Stewart James, Partner in the Commercial Team at Ashfords LLP, takes a look at how retailers can use technology to tackle counterfeit crime.
The late eighteenth century English cleric and writer, Charles Colton, is credited with saying that "imitation is the sincerest form of flattery". For the fashion, retail and creative industries, however, counterfeiting is morally and – in some instances – legally a crime; imitation devalues brands, and can stifle creativity and innovation.
In response to the counterfeit challenge, Italian fashion house Salvatore Ferragamo has announced it will embed microchips into its shoes and bags to make it easier to authenticate them. Interestingly, it is also anticipated that this will provide a collateral benefit for consumers seeking to prove authenticity and increase resale value in the booming online resale market.
Brand protection is an enforcement issue of identification and removal, ideally before counterfeit products get into the supply chain. The use of technology should make this process simpler, but it is not without legal and practical issues.
Marks & Spencer first introduced electronic tags into its UK stores in 2003 as a trial to improve stock accuracy and product availability. Since then, the use of radio frequency identification ("RFID") on product labels and sales tags has become increasingly common.
RFID is a form of wireless communications that uses radio waves to transfer information. The technology requires a tag, consisting of a microchip and an antenna, to be attached to the product, as well as a scanning device or tag reader. The retail trade normally uses the passive form of the technology, which uses energy provided by the reader to power the RFID tag. Consequently, these have a shorter communication range, typically limited to less than 10 metres, but are cheap to produce, robust to use and have a long product lifetime.
The advantage of RFID tags is their ability to store information about the product, including its source, product description and a unique identifier. This has previously raised privacy concerns because of the ability to associate the unique identifier with customer identification data. This is more than a theoretical possibility where the RFID tag is embedded in products that are used exclusively by an individual, such as a pair of shoes.
Paradoxically, these privacy issues may assist the resale market by providing a product with a history that is similar to the provenance that is used in the sale of artwork. However, to capitalise on this, potential brands like Salvatore Ferragamo will need to comply, at least in the European market, with the data protection regulations, including the requirements for fair processing and data security.
It has already been demonstrated that information stored on RFID tags when used for other applications can be read illicitly (i.e. 'skimmed') and cloned. Devices for cloning building access cards are legally available for purchase for as little as £10 on Amazon. It is, therefore, only a question of time before cloned tags will be found in counterfeit goods. The manner in which RFID tags store data can be strengthened, including the use of encrypted and dynamic information technology, provided that this is considered at the programming stage.
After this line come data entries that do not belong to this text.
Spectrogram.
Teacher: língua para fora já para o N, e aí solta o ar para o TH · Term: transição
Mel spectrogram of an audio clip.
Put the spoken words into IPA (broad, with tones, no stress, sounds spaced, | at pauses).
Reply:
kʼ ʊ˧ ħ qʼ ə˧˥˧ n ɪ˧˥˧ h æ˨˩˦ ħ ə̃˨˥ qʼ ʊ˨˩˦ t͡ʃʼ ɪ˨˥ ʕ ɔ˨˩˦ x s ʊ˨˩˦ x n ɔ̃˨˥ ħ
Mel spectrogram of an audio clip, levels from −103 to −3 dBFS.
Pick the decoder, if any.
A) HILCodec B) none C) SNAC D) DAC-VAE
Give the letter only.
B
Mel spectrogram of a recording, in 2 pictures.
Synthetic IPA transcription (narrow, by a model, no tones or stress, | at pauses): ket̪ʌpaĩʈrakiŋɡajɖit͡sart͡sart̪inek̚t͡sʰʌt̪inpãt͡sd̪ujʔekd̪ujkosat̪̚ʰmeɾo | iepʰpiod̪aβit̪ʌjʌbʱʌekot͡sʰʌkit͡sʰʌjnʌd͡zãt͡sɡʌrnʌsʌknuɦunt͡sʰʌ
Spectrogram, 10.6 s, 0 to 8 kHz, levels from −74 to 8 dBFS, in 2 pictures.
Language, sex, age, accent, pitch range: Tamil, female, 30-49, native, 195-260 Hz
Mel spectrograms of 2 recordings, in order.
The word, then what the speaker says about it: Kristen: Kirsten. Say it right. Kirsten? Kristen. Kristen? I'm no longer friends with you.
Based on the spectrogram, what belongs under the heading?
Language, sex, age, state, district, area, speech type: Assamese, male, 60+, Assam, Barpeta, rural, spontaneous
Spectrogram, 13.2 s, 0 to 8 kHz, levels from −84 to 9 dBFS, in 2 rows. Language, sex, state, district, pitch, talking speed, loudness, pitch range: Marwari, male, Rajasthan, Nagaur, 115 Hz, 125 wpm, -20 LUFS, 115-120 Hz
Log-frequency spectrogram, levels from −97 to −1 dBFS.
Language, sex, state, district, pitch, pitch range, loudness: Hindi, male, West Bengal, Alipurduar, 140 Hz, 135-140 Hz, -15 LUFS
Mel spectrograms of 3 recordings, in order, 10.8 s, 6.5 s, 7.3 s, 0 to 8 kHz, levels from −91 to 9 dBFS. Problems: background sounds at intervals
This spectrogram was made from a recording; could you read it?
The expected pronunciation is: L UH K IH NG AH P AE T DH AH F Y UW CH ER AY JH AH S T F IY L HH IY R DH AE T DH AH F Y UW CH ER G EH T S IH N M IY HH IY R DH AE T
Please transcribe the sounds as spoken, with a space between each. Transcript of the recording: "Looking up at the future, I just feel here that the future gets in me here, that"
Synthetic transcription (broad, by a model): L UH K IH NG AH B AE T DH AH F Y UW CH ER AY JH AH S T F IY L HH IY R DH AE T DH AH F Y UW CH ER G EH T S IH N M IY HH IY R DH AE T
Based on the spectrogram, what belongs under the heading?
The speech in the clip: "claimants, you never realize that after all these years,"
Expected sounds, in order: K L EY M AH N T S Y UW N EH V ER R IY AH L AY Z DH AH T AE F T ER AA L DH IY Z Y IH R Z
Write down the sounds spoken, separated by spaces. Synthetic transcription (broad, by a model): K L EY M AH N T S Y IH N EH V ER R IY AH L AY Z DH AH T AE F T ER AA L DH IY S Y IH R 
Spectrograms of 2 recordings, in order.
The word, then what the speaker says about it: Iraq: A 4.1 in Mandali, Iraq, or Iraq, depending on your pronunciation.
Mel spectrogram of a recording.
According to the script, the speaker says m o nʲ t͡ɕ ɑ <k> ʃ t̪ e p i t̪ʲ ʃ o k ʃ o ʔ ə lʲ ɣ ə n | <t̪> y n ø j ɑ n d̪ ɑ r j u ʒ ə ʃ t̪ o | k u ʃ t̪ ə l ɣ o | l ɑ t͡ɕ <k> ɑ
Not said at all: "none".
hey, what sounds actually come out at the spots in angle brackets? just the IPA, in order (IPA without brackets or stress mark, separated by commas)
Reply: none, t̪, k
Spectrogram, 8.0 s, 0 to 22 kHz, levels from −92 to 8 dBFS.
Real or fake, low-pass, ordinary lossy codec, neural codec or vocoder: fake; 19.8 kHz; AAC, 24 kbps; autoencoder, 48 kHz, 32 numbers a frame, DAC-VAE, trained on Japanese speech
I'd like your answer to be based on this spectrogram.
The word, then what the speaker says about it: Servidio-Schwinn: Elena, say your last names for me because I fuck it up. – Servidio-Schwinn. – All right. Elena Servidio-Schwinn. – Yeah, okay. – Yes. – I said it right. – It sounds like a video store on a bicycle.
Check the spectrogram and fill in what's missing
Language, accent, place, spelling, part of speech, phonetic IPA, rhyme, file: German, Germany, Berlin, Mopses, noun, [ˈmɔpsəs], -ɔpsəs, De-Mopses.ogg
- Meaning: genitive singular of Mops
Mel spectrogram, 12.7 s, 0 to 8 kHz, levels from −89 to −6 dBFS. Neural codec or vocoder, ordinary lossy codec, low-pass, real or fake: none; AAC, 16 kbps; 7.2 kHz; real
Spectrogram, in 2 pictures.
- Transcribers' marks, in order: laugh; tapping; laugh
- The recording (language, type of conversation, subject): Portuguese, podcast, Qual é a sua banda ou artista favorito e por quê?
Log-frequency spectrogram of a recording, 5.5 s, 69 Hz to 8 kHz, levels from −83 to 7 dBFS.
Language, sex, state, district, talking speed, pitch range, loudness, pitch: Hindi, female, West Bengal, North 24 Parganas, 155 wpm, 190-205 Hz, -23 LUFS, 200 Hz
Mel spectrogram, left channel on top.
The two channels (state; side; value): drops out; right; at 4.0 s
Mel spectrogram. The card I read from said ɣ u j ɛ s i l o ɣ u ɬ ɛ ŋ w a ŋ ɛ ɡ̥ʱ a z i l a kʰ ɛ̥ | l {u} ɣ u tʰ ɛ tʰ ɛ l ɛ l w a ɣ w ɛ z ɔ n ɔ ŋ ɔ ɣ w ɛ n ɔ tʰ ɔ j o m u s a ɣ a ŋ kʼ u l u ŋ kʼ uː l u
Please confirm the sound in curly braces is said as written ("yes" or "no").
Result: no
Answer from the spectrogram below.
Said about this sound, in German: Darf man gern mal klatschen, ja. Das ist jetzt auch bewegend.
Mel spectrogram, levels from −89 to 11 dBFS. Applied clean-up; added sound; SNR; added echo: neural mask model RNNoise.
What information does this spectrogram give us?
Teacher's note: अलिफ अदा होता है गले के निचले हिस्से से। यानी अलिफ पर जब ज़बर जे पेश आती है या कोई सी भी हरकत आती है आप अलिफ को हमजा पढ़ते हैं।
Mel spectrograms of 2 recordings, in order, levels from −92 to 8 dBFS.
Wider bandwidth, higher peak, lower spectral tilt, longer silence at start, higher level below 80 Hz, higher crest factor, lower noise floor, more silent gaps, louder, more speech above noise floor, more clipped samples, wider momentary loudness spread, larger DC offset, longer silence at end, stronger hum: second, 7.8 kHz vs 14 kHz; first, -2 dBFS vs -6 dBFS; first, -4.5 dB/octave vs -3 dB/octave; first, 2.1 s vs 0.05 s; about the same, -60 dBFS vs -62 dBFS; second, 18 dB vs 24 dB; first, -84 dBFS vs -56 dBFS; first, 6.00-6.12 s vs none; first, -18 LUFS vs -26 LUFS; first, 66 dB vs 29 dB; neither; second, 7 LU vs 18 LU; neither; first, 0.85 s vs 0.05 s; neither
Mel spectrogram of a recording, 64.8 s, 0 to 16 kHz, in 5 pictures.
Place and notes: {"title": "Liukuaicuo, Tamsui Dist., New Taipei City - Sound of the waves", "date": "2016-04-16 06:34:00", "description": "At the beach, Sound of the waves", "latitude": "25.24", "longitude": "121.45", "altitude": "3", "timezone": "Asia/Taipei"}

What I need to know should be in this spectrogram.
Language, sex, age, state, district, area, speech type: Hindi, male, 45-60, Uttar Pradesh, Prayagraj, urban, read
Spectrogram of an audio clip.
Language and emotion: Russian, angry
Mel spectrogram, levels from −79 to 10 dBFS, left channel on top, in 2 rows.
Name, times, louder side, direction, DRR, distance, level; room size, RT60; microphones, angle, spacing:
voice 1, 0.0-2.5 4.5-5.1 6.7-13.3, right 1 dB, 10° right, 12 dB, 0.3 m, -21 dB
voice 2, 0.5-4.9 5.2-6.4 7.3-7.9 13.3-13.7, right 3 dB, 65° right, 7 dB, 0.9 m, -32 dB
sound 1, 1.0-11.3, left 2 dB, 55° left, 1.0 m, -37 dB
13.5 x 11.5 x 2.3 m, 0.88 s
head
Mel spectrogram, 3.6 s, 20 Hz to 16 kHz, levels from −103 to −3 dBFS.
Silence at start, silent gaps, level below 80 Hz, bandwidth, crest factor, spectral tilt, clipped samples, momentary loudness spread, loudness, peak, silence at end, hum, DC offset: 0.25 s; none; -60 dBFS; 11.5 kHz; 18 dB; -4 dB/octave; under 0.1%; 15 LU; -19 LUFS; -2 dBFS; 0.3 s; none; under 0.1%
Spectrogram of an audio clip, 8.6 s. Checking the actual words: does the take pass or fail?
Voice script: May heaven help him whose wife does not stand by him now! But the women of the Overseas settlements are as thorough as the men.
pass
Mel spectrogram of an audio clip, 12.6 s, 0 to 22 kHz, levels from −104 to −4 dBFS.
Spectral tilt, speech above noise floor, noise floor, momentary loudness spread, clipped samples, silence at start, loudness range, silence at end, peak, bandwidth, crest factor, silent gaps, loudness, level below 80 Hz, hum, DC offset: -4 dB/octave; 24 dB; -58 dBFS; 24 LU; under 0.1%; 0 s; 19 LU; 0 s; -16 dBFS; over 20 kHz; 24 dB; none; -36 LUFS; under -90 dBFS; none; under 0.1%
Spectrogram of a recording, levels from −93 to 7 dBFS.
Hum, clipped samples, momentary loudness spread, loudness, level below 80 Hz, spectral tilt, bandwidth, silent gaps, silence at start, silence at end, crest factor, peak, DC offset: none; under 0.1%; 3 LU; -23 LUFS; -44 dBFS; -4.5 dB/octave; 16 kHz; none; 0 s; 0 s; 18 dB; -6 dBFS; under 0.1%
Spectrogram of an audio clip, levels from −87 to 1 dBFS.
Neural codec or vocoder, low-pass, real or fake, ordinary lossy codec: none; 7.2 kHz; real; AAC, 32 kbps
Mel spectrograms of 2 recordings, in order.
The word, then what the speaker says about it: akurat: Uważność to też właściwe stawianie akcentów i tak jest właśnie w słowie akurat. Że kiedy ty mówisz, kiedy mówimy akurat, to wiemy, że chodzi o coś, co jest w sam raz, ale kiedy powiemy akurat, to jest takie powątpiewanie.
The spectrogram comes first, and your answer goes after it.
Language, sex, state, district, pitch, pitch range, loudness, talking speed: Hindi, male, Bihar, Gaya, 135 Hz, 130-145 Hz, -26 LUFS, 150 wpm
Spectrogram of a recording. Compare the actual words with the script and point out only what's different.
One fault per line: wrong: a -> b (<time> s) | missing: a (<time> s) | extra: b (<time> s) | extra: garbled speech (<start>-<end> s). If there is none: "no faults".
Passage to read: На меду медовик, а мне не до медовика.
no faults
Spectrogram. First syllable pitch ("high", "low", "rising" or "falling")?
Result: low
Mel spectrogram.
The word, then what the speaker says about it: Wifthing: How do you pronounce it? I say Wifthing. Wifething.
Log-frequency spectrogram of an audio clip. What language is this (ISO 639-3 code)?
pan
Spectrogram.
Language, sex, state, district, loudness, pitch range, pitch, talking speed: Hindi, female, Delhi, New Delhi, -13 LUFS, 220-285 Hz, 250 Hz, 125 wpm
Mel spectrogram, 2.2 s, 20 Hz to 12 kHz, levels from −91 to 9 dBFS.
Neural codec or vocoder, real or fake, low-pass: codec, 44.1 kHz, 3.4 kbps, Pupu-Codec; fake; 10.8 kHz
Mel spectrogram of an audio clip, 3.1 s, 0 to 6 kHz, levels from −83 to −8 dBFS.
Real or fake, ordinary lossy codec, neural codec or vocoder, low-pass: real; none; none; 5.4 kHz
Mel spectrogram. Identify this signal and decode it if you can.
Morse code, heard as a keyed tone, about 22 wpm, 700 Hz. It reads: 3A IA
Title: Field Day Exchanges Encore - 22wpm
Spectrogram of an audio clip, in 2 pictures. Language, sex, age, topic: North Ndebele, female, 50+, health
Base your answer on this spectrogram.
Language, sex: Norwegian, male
In any event, there is a practical issue with the proposed use of embedded RFID tags – how will the customer, or a future prospective purchaser, read the tag? Brand owners might want to provide this as a service in order to establish the provenance of their goods at the point of resale. Doing so would give them a further opportunity to remove counterfeit goods from the market, but it also raises the possibility of prosecuting a person presenting a counterfeit.
Clearly, it would be counter-productive to prosecute customers but, from the customer's perspective, chipped products might actually be seen as an implied warranty or guarantee of authenticity. This is less likely to be an issue of legal enforceability in practice but one of customer expectation and relationship management.
Counterfeiting is a game of cat and mouse with each advance being blocked by the next counter-measure. Use of electronic tagging will only give the brand owners a technological advantage for a period of time, but the collateral benefit for the resale market could provide a longer-term benefit that encourages the purchase of authentic products. Brand owners should consider how they will support this extended market.